Any insight will be greatly appreciated.  I'm still rather a novice with this stuff so I'm guessing I missed something simple.

Regards,

Rock

  • 0
    •  Analog Employees 
    on Nov 12, 2015 8:22 AM over 5 years ago

    Hi,

    Could have a lot of different causes, but most likely this is not related to the DMAC, but to how the memory is mapped or accessed.

    In general we do not recommend and do not support this approach of directly accessing the DMA and physical memory from userspace because of all the pitfalls involved.
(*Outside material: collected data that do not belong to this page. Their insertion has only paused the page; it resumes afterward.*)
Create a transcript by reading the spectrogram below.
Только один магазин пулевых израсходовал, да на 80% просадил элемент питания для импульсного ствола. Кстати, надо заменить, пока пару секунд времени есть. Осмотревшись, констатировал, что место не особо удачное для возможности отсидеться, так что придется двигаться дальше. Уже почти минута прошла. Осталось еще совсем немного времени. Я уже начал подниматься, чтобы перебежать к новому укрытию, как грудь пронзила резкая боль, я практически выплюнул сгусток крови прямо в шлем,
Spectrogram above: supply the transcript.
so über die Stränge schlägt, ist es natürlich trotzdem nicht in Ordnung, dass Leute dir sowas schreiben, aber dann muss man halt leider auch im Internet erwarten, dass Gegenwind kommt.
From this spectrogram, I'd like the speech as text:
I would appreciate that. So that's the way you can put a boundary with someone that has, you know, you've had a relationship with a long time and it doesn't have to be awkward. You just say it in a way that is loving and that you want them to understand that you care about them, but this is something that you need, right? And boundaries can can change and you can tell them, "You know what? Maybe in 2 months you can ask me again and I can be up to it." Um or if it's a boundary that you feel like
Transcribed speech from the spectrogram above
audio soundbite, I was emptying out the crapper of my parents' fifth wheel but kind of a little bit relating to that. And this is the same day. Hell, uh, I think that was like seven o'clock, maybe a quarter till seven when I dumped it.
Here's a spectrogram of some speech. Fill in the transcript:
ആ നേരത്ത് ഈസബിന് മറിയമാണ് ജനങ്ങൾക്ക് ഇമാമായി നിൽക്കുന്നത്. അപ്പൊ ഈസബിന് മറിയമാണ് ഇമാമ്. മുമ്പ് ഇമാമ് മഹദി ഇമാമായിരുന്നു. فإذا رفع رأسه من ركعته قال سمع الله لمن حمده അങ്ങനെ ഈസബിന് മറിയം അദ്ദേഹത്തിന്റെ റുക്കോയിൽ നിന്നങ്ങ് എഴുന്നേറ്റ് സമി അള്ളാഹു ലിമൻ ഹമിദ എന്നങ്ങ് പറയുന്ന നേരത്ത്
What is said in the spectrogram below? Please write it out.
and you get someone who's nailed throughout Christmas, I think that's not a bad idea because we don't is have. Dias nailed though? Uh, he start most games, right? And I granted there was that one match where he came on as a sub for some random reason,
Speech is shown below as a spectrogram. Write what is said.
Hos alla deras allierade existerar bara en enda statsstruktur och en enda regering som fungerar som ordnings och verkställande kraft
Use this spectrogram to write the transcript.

If you use the existing infrastructure of IIO things will work out of the box and no custom low-level code is necessary.

    I'm curious is there any particular reason why you want to use this approach instead? Any shortcomings or issues with the IIO approach?

    - Lars
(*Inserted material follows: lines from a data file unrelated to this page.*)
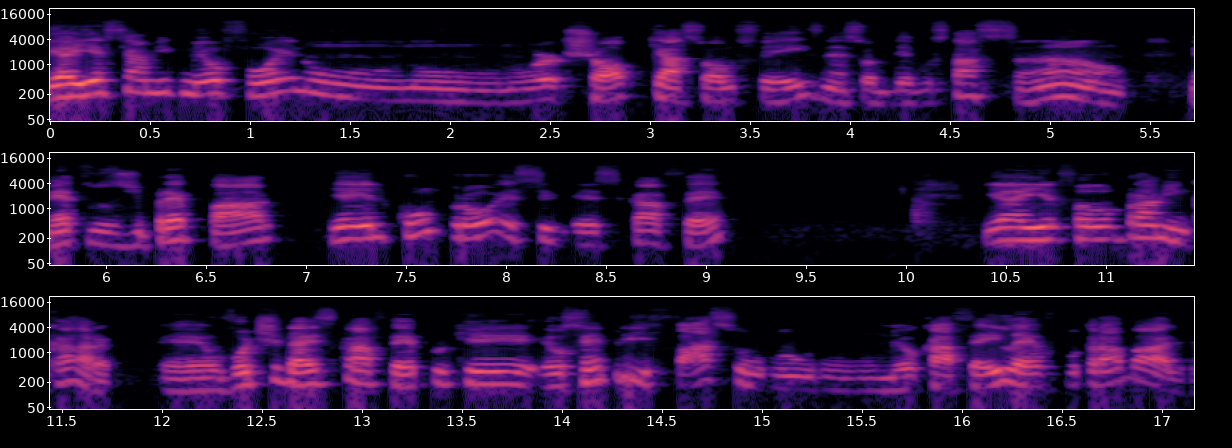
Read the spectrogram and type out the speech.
E aí esse amigo meu foi num, num, num, workshop que a Solo fez, né, sobre degustação, métodos de preparo. E aí ele comprou esse, esse café. E aí ele falou para mim, cara, é, eu vou te dar esse café porque eu sempre faço o, o meu café e levo para o trabalho,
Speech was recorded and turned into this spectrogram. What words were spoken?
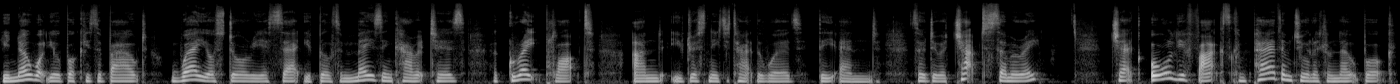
you know what your book is about, where your story is set, you've built amazing characters, a great plot, and you just need to type the words the end. So, do a chapter summary, check all your facts, compare them to a little notebook,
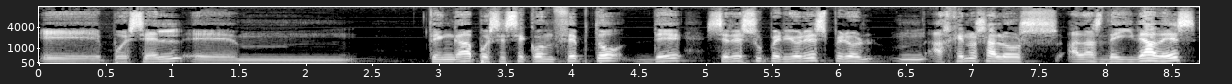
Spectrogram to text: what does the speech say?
eh, pues él em, tenga pues ese concepto de seres superiores, pero mm, ajenos a los a las deidades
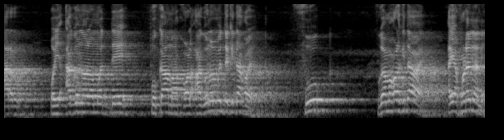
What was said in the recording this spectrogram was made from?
আর ওই আগুনের মধ্যে পোকা মাকড়, আগুনের মধ্যে কিতা হয়? ফুক, পোকা মাকড় কিতা হয়? আইয়া ফোড়ে নানি।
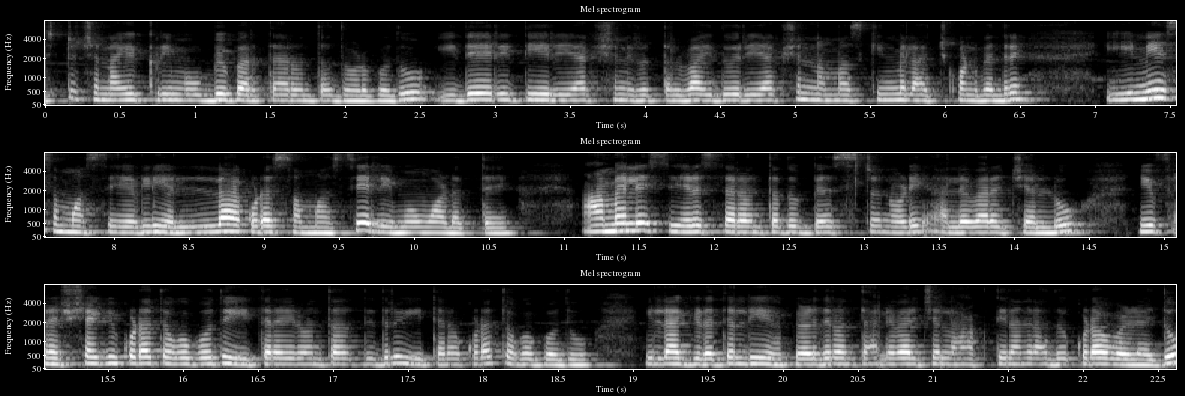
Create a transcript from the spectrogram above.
ಎಷ್ಟು ಚೆನ್ನಾಗಿ ಕ್ರೀಮ್ ಉಬ್ಬಿ ಬರ್ತಾ ಇರುವಂಥದ್ದು ನೋಡ್ಬೋದು. ಇದೇ ರೀತಿ ರಿಯಾಕ್ಷನ್ ಇರುತ್ತಲ್ವ? ಇದು ರಿಯಾಕ್ಷನ್ ನಮ್ಮ ಸ್ಕಿನ್ ಮೇಲೆ ಹಚ್ಕೊಂಡು ಬಂದರೆ ಏನೇ ಸಮಸ್ಯೆ ಇರಲಿ ಎಲ್ಲ ಕೂಡ ಸಮಸ್ಯೆ ರಿಮೂವ್ ಮಾಡುತ್ತೆ. ಆಮೇಲೆ ಸೇರಿಸ್ತಾ ಇರೋವಂಥದ್ದು ಬೆಸ್ಟ್ ನೋಡಿ ಅಲೆವರ ಜೆಲ್ಲು. ನೀವು ಫ್ರೆಶ್ ಆಗಿ ಕೂಡ ತೊಗೋಬೋದು, ಈ ಥರ ಇರುವಂಥದ್ದಿದ್ರು ಈ ಥರ ಕೂಡ ತೊಗೋಬೋದು. ಇಲ್ಲ ಗಿಡದಲ್ಲಿ ಬೆಳೆದಿರೋಂಥ ಅಲೆವಾರ ಜೆಲ್ ಹಾಕ್ತೀರ ಅಂದರೆ ಅದು ಕೂಡ ಒಳ್ಳೆಯದು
  • Hey Lars,

    Yea, I was just trying a fast way to play with the adc/dmac and userspace seemed

    like a quick start...
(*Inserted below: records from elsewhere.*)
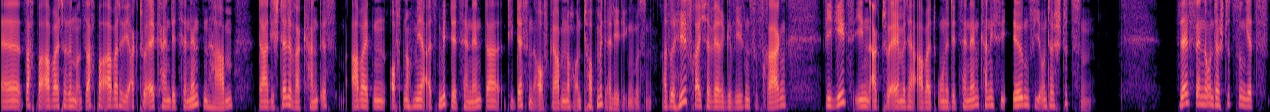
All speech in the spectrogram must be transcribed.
äh, Sachbearbeiterinnen und Sachbearbeiter, die aktuell keinen Dezernenten haben, da die Stelle vakant ist, arbeiten oft noch mehr als Mitdezernent, da die dessen Aufgaben noch on top miterledigen müssen. Also hilfreicher wäre gewesen zu fragen, wie geht's Ihnen aktuell mit der Arbeit ohne Dezernent? Kann ich Sie irgendwie unterstützen? Selbst wenn eine Unterstützung jetzt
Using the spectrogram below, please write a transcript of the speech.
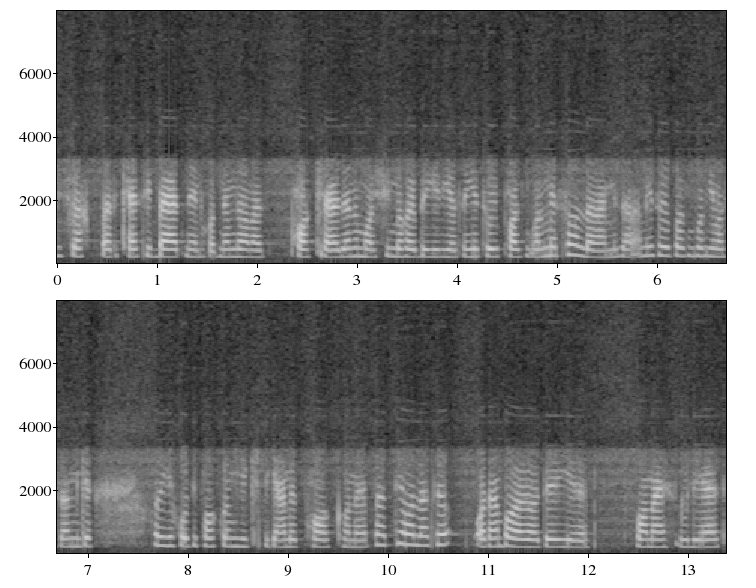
هیچ وقت برای کسی بد نمی‌خواد. نمی‌دونم از پاک کردن ماشین بخوای بگیری اصلا یه طوری پاک می‌کنه مثال دارم می‌زنم. یه طوری پاک می‌کنه که مثلا میگه حالا یه خودی پاک کنیم یکی دیگه هم پاک کنه. بعد یه حالت آدم با اراده با مسئولیت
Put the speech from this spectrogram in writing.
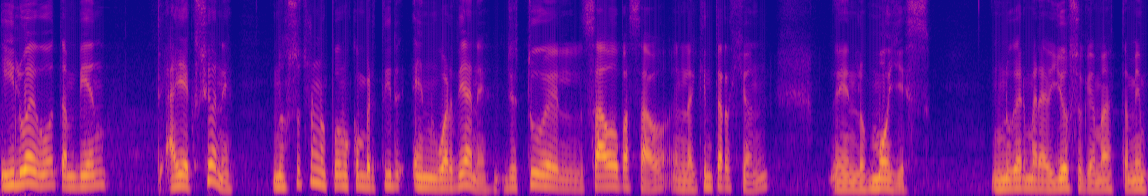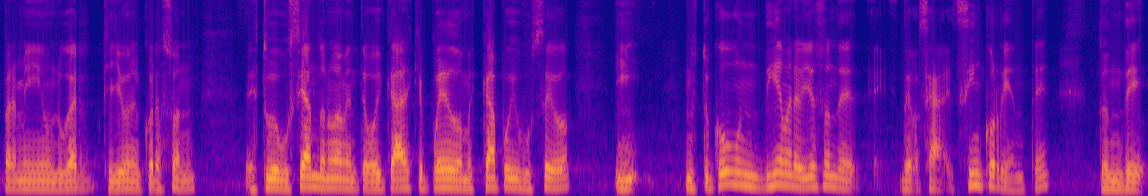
Y luego también hay acciones nosotros nos podemos convertir en guardianes. Yo estuve el sábado pasado en la quinta región, en Los Molles, un lugar maravilloso que además también para mí es un lugar que llevo en el corazón. Estuve buceando nuevamente, voy cada vez que puedo, me escapo y buceo. Y nos tocó un día maravilloso donde, o sea, sin corriente, donde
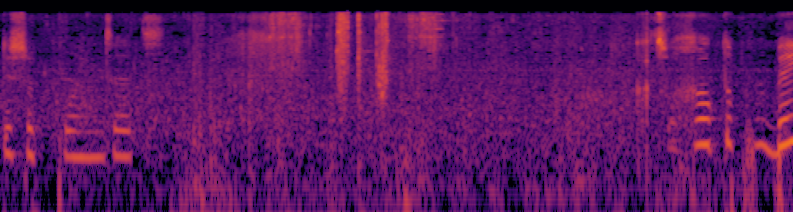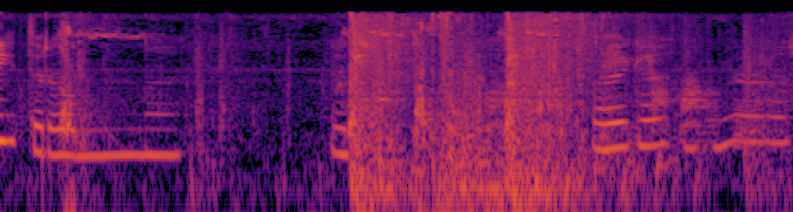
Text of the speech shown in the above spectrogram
Disappointed. Ik had zo gehoopt op een betere dan... is.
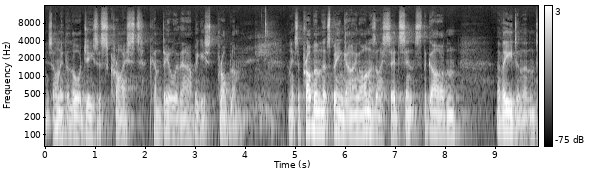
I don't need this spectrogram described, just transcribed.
It's only the Lord Jesus Christ can deal with our biggest problem. And it's a problem that's been going on, as I said, since the Garden of Eden and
    I have seen the iio lib but have only a cursory understanding at this point and I'm

    not certain that the iio stuff will work for us here.  Maybe you can tell me if the iio

    lib will work for this scenario:

    The product will reserve say 100 1MB buffers for samples at boot time.  We

    need to be able to program a DMAC to continuously fill a single 1MB buffer cyclically,

    wrapping around at the end of the single 1MB buffer, this is free running

    until an external event is triggered; at the trigger point the product will continue the

    current DMAC xfer for another 50% of the buffer size, this puts the trigger point in

    the middle of the sample buffer.

    At that point we need to somehow seamlessly bump the DMAC to move the samples to the

    next 1MB buffer cyclically (we will have a low tolerance for missed samples) and

    continue filling the new 1MB buffer while also generating an interrupt so the PS

    can empty the previous buffer and send it on the net to another controller allowing

    that 1MB buffer to be returned to the pool for reuse.

    Some custom FPGA code will have support in it for the buffer management portion,

    sample ready interrupts to the PS, monitoring the buffer fill size after the trigger, etc.

    But for now we are just trying to determine if we can actually program a DMAC to work

    as outlined above.

    So, will the iio library support such a design?  If so and you can point me in the

    right direction for some examples?  Does the iio ring buffer support lend itself to

    utility here?

    Thanks.

    - rock

  • 0
    •  Analog Employees 
    on Nov 13, 2015 9:10 AM over 5 years ago

    Hi,

    This will more be an issue of the DMAC than the framework. The DMAC is currently fully software driven, there is no support for changing the execution flow on a hardware event.

    But the DMAC design is quite flexible, it is split into a front-end that decides what should be transferred and backends that do the transfers. You'd have to replace the front-end so it will generate the transfers following the pattern you need.

    - Lars